Category: Probation

Reoffending: A practitioner’s guide to working with offenders and offending behaviour in the Criminal Justice System [Probation]

How to get a job as a Probation Officer

So you want to be a Probation Officer or, more accurately, a Probation Service Officer (PSO) - which is the first rung on the ladder. Okay, what do you do next? You will be looking to join the United Kingdom's National Probation Service, an organization that currently employs more than 20,000 staff, and which is now the primary route to becoming a PSO (through employment and subsequent in-house training and learning). It is worth pointing out, however, that before you apply for any probation service posts and specifically if you have no experience, it is extremely worthwhile to try to get a feel for what to expect before you apply.
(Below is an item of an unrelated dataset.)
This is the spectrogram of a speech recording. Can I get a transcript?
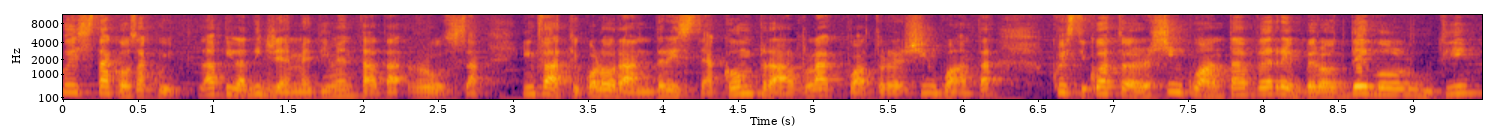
questa cosa qui, la pila di gemme è diventata rossa. Infatti qualora andreste a comprarla 4,50€, questi 4,50€ verrebbero devoluti,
If you do not - you may get a big shock when you start! To get a feel for what the Probation Service offers and, hopefully, some first-hand experience, you could try contacting Senior Probation Officers (SPOs) at your local probation office. If this is unsuccessful, try contacting local alcohol and drug agencies to speak with and even shadow professionals. Having these kinds of experiences on your CV will also help your application. https://www.youtube.com/watch?v=o1lcFUXk-6M Should you prove successful in your application to be a PSO, you will join the Probation Service, and you will be expected (all new staff anyway) to complete what is known as a Vocational Qualification Diploma in Probation Practice- Level 3 within 12 months. This leads to you being a fully qualified PSO. AS the name suggests, the VQD is all about 'real world' probation work…

Reoffending: A practitioner’s guide to working with offenders and offending behaviour in the Criminal Justice System [Probation]

How to write a Pre Sentence Report (PSR) – Offence Analysis

One of the finest and most identifiably unique skills a Probation Officer can develop is being able to write a good Pre Sentence Report (PSR). A PSR is a report that is requested by Magistrates or Judges to help inform the sentencing of offenders. Whilst it is not the remit of this article to discuss how to write a complete PSR, the aim is to help increase the understanding of how to construct an informative offence analysis. An offence analysis is a critical element of the report. It provides insight into the offender’s thinking and, if a Probation Officer can relate to it correctly, it can then propose the right intervention and (in theory) facilitate a reduction in reoffending. In my experience, many practitioners over time can overlook the importance of offence analysis and concentrate on constructing other areas of the report. For me, however, this section will help establish what a practitioner can achieve with an offender with regards to intervention. It will also give a good indication as to the risk an offender poses - which is what, after-all, the Probation Service attempts to manage. A well-constructed offence analysis comprises of some essential elements. So here, I will share with you a sequential formula (which I follow myself) to help make sure the evaluation stays an analysis and does not become a description. The difference between a description and analysis can often become blurred within reports. For example, I have seen some reports which only describe or regurgitate…